Going into debt review is like going on a diet: it’s difficult to stick to and the results won’t be immediate, but it can be life changing.
While there are serious issues around the way some debt counsellors conduct themselves, for Grace Bekwa, debt review gave her the opportunity to get her finances back on track after experiencing financial misfortune.
Five years ago, Grace landed a great job, but the role required her to have a car.
A ‘friend of a friend’ was selling his car, and she took out a personal loan of R60 000 from Standard Bank in order to buy the car.
As Grace had never owned a car before, she was not aware that she needed to register the car in her name at the licensing department. A few months later she was stopped at a roadblock and was informed that the car was, in fact, stolen.
She lost the car, but still owed Standard Bank the R60 000. “But I needed a car for work. My employer provided me with a loan to buy a new one, but I was already struggling to meet the repayments on the personal loan,” says Grace, who now owed a total of R160 000 in personal debt and soon fell into arrears on her Standard Bank loan.
The bank handed her over to debt collection agency Credit Works. She could only afford to repay R1 000 a month, but this was not enough to service the interest and fees that were being run up on the outstanding debt.
“It takes a lot of discipline and learning to live on a budget. It can take up to five years to settle the debts and during that time there is no access to any credit.”
“The debt had increased from R58 000 to R65 000 and I realised that I would have to increase the installment if I was to ever reduce the debt. But I couldn’t afford to mmake those larger repayments,” says Grace.
Grace shared her story on a Facebook group called Legal Talk South Africa, and was advised to contact debt counselor Corné Myles.
Myles was able to put Grace under debt review and negotiated a zero interest rate on the Standard Bank loan. That meant Grace’s R1 000 installment would now go straight to paying off capital.
“It has helped me so much. I was really able to see progress for the first time,” says Grace.
“My finances improved and it taught me lessons about managing my money. I don’t spend for the sake of spending, and I have even managed to pay off my employer loan.”
Grace is using the installment she was paying to her employer to increase the debt review payments. This means she will be fully debt free by the end of the year.
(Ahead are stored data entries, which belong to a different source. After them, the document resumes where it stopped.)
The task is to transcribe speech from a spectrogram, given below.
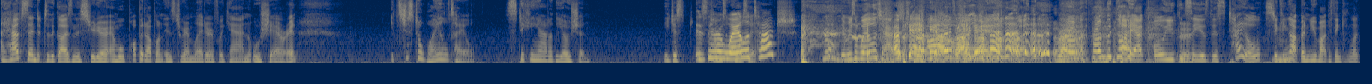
I have sent it to the guys in the studio, and we'll pop it up on Instagram later if we can. We'll share it. It's just a whale tail sticking out of the ocean. He just Is there a whale it. attached? There is a whale attached. Okay, Oh, okay. but from, from the kayak, all you can Yeah. see is this tail sticking Mm. up, and you might be thinking like,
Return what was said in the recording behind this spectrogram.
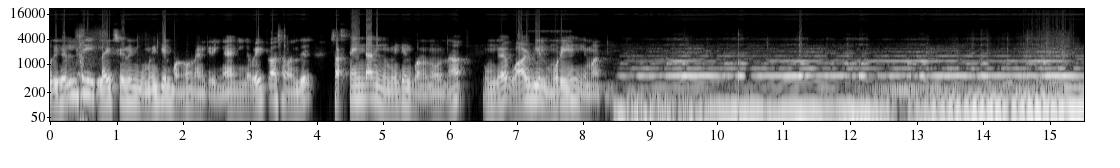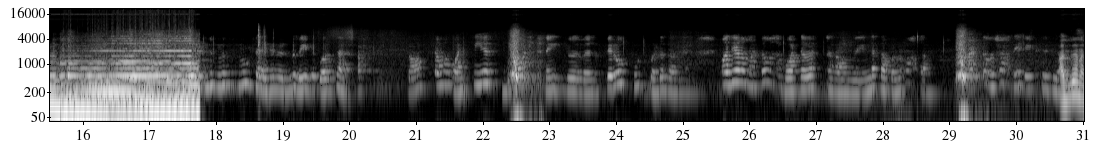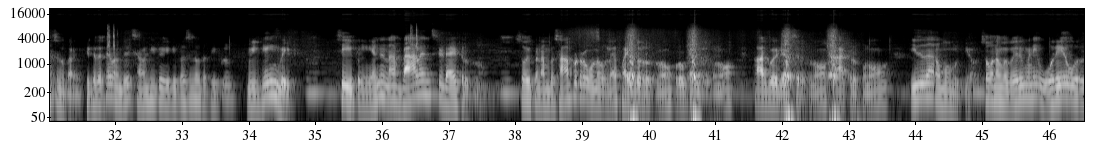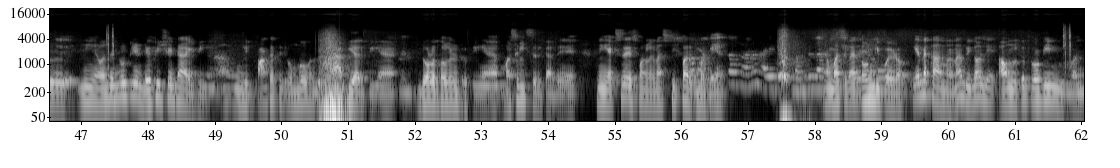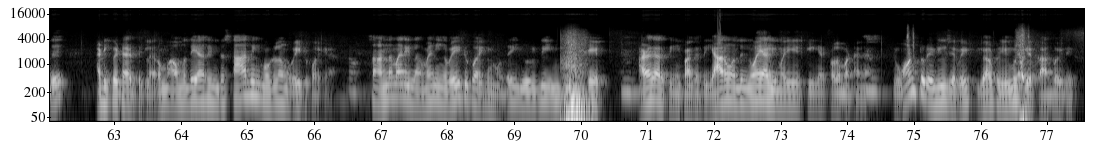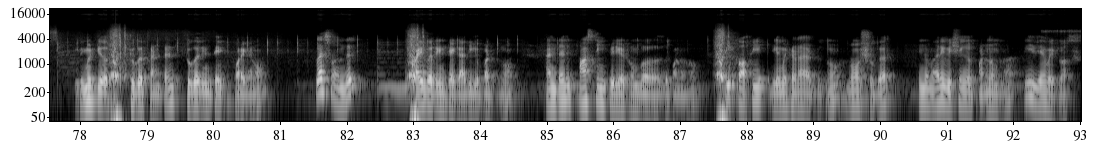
ஒரு healthy life ஸ்டைலை நீங்கள் மெயின்டைன் பண்ணணும்னு நினைக்கிறீங்க. நீங்கள் வெயிட் லாஸை வந்து சஸ்டைன்டாக நீங்கள் மெயின்டைன் பண்ணணும்னா உங்கள் வாழ்வியல் முறையை நீங்கள் மாற்றணும் ரெண்டு ஒன் இயர் மார்னிங் வெறும் மட்டும் தாங்க மட்டும் வாட் எவர் என்ன சாப்பிடணுமோ அதான். வருஷம் அதே வெயிட் திருப்பி அதுதான் நான் சொல்ல பாருங்க. கிட்டத்தட்ட வந்து seventy two eighty percent of the people will gain weight see இப்போ என்னன்னா பேலன்ஸ்டு டயட் இருக்கணும். ஸோ இப்போ நம்ம சாப்பிட்ற உணவில் ஃபைபர் இருக்கணும் ப்ரோட்டீன் இருக்கணும் கார்போஹைட்ரேட்ஸ் இருக்கணும் ஃபேட் இருக்கணும். இதுதான் ரொம்ப முக்கியம். ஸோ நம்ம வெறுமனே ஒரே ஒரு நீங்கள் வந்து நியூட்ரியன் டெஃபிஷியண்ட்டாக ஆகிட்டீங்கன்னா உங்களுக்கு பார்க்கறதுக்கு ரொம்ப வந்து ஹாப்பியாக இருப்பீங்க. தொலை தொலைன்னு இருப்பீங்க. மசில்ஸ் இருக்காது. நீங்கள் எக்ஸசைஸ் பண்ணலைன்னா ஸ்டிஃபாக இருக்க மாட்டீங்க. மசிலாக தொங்கி போயிடும். என்ன காரணம்னா பிகாஸ் அவங்களுக்கு ப்ரோட்டீன் வந்து அடிக்வேட்டாக எடுத்துக்கல. ரொம்ப அவங்க தே இந்த ஸ்டார்விங் மோடில் அவங்க வெயிட் குறைக்கிறாங்க. ஸோ அந்த மாதிரி இல்லாமல் நீங்கள் வெயிட் குறைக்கும் போது you will be in shape ம், அழகாக இருப்பீங்க பார்க்கறதுக்கு. யாரும் வந்து நோயாளி மாதிரி இருக்கீங்கன்னு சொல்ல மாட்டாங்க. You want to reduce your weight you have to limit your carbohydrate limit your sugar content sugar intake குறைக்கணும். ப்ளஸ் வந்து ஃபைபர் இன்டேக் அதிகப்படுத்தணும். அண்ட் தென் ஃபாஸ்டிங் பீரியட் ரொம்ப இது பண்ணணும். டீ காஃபி லிமிட்டடாக எடுத்துக்கணும். நோ சுகர் இந்த மாதிரி விஷயங்கள் பண்ணோம்னா ஈஸியாக வெயிட் லாஸ்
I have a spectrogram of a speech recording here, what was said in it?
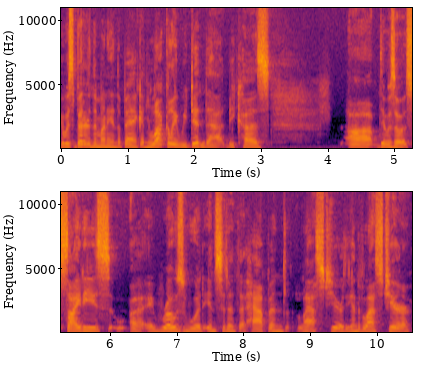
it was better than money in the bank. And luckily we did that because uh, there was a CITES, uh, a Rosewood incident that happened last year, the end of last year.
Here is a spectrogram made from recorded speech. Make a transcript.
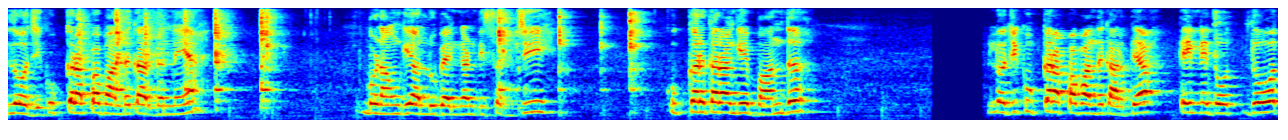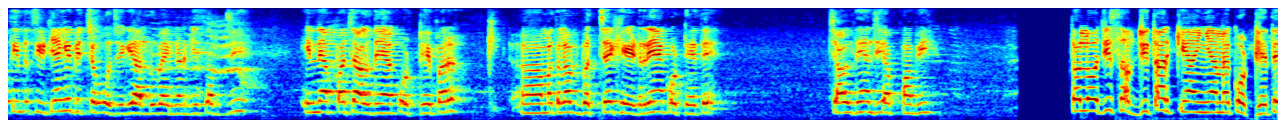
ਲੋ ਜੀ ਕੁੱਕਰ ਆਪਾਂ ਬੰਦ ਕਰ ਦਿੰਨੇ ਆ ਬਣਾਉਂਗੇ ਆਲੂ ਬੈਂਗਣ ਦੀ ਸਬਜ਼ੀ ਕੁੱਕਰ ਕਰਾਂਗੇ ਬੰਦ ਲੋ ਜੀ ਕੁੱਕਰ ਆਪਾਂ ਬੰਦ ਕਰ ਦਿਆ ਤੇ ਇੰਨੇ ਦੋ ਦੋ ਤਿੰਨ ਸੀਟੀਆਂ ਦੇ ਵਿੱਚ ਹੋ ਜਾਏਗੀ ਆਲੂ ਬੈਂਗਣ ਦੀ ਸਬਜ਼ੀ ਇੰਨੇ ਆਪਾਂ ਚੱਲਦੇ ਆ ਕੋਠੇ ਪਰ ਅਹ ਮਤਲਬ ਬੱਚੇ ਖੇਡ ਰਹੇ ਆ ਕੋਠੇ ਤੇ ਚੱਲਦੇ ਆ ਜੀ ਆਪਾਂ ਵੀ तो लो जी सब्जी धर के आई हैं मैं कोठे ते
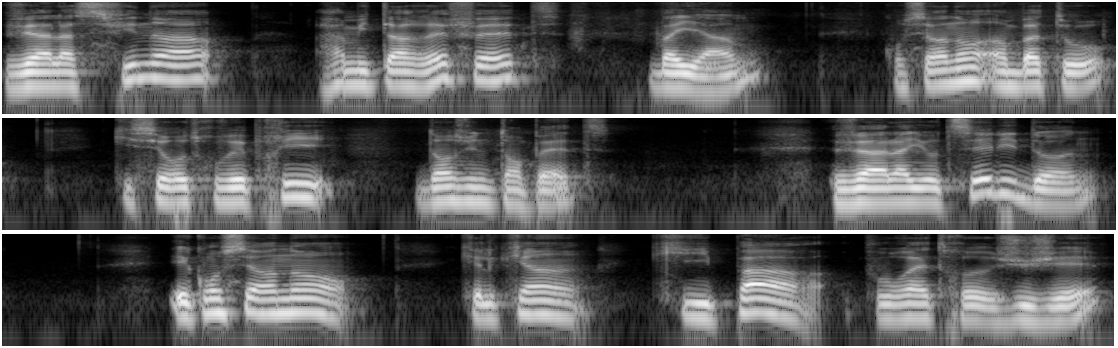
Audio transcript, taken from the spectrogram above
Ve'alasfina Hamita Refet Bayam, concernant un bateau qui s'est retrouvé pris dans une tempête, Ve'alayotse Lidon, et concernant quelqu'un qui part pour être jugé,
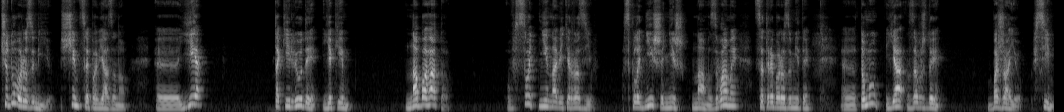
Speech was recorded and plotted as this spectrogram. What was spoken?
чудово розумію, з чим це пов'язано. Е, є такі люди, яким набагато в сотні навіть разів складніше, ніж нам з вами. Це треба розуміти. Е, тому я завжди бажаю всім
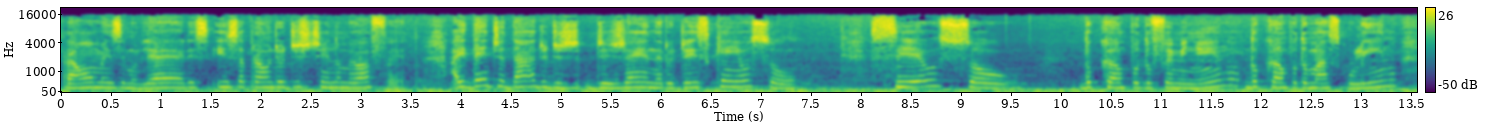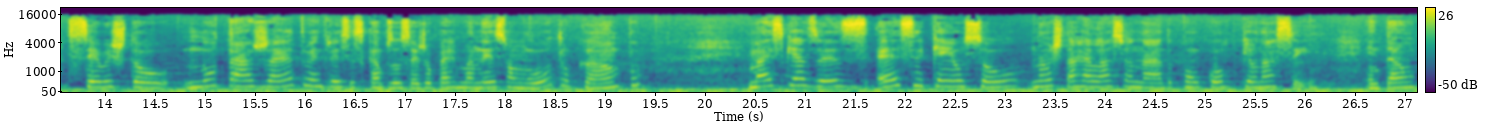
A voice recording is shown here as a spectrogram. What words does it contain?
para homens e mulheres, isso é para onde eu destino o meu afeto. A identidade de, de gênero diz quem eu sou. Se eu sou do campo do feminino, do campo do masculino, se eu estou no trajeto entre esses campos, ou seja, eu permaneço a um outro campo, mas que às vezes esse quem eu sou não está relacionado com o corpo que eu nasci. Então,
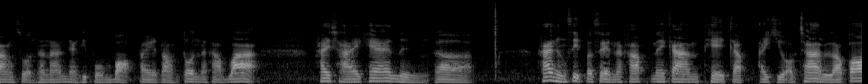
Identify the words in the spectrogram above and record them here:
บางส่วนเท่านั้นอย่างที่ผมบอกไปตอนต้นนะครับว่าให้ใช้แค่หนึ่งเอ่อห้าถึงสิบเปอร์เซ็นต์นะครับในการเทรดกับ IQ Option แล้วก็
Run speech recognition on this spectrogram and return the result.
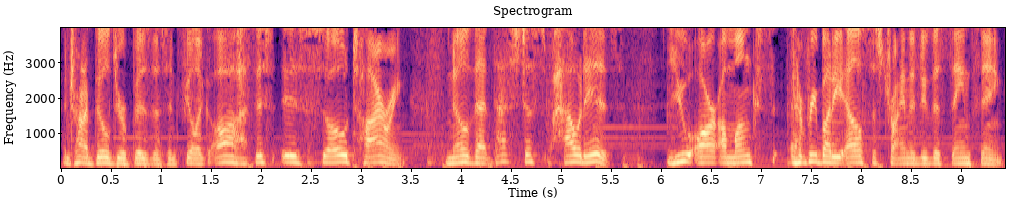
and trying to build your business and feel like, oh, this is so tiring, know that that's just how it is. You are amongst everybody else is trying to do the same thing.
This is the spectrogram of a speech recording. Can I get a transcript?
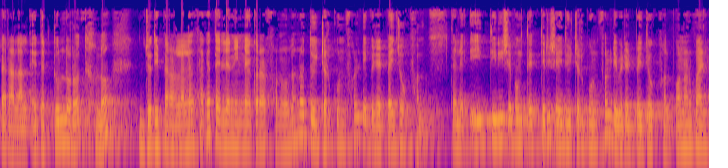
প্যারালাল এদের তুল্য রোধ হলো, যদি প্যারালালে থাকে, তাহলে নির্ণয় করার ফর্মুলা হলো দুইটার গুণফল ডিভাইডেড বাই যোগফল। তাহলে এই তিরিশ এবং তেত্রিশ, এই দুইটার গুণফল ডিভাইডেড বাই যোগফল, পনেরো পয়েন্ট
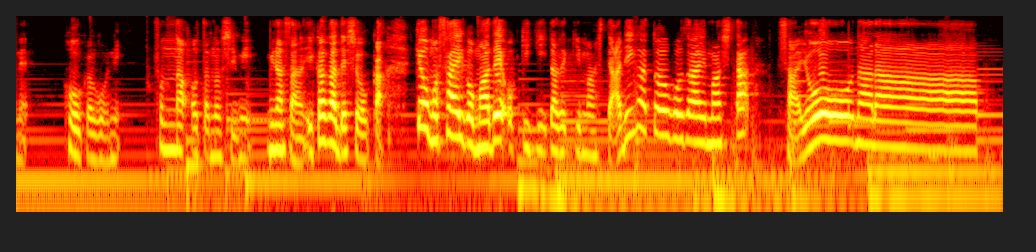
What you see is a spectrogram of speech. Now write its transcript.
ね、放課後に。そんなお楽しみ。皆さんいかがでしょうか？今日も最後までお聴きいただきましてありがとうございました。さようなら。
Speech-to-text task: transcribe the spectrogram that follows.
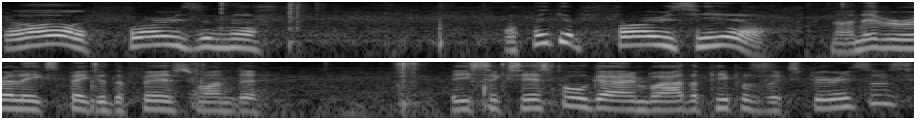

“Grace was in a tight spot due to circumstances, but she did her research and phoned me,” says debt counselor Myles.
“We consulted for a long time – it was particularly important that she understood the consequences of entering debt review.”
Myles adds that going into debt review is like going on a diet: it is difficult to stick to and the results won’t be immediate, but if you do stick to it, it can be life changing.
Myles says that while it is a debt counsellor’s job to get the best possible outcome for their client, the success of debt review ultimately rests with the client.
Keep checking your statements
“Grace is one of my favourite clients,” say Myles.
“She would check her statements each month. She was on top of it all the time, and when she had extra money she paid in more – and look at her now.”
Myles stresses that the onus remains on the consumer to constantly check both their payment distribution agency (PDA) statements and the statements from the credit providers.
“We often see cases where credit providers don’t send statements or don’t allocate correctly or even add admin or fees that were not in the court order. Grace insisted they send the statements to her and if there was a discrepancy, she let me know,” says Myles, who adds that consumers need to remember that they are paying their debt counsellor an ongoing service fee and the debt counsellor should be available to sort out any issues.
But Myles warns that debt review is a five-year journey and it is not for everyone.
“It takes a lot of discipline and learning to live on a budget. It can take up to five years to settle the debts and during that time there is no access to any credit,” says Myles.
Credit providers want to see that the customer is making some sacrifices, especially if they are giving interest rate concessions.
Myles explains that what they don’t realise is that they can never get out of debt review until those debts are paid off. “They contact me and ask how they can ever get out, and I have to explain that they must first settle their debts.”
Myles says because of the onerous conditions of debt review she counsels her clients first and makes sure that they are ready to make the commitment.
Unfortunately, not all debt counsellors take the time, and many are simply telephone sales people earning a commission to sign someone up. A good debt counsellor will have a proper conversation with you before getting you to sign anything or commit you to debt review.
This article first appeared in City Press.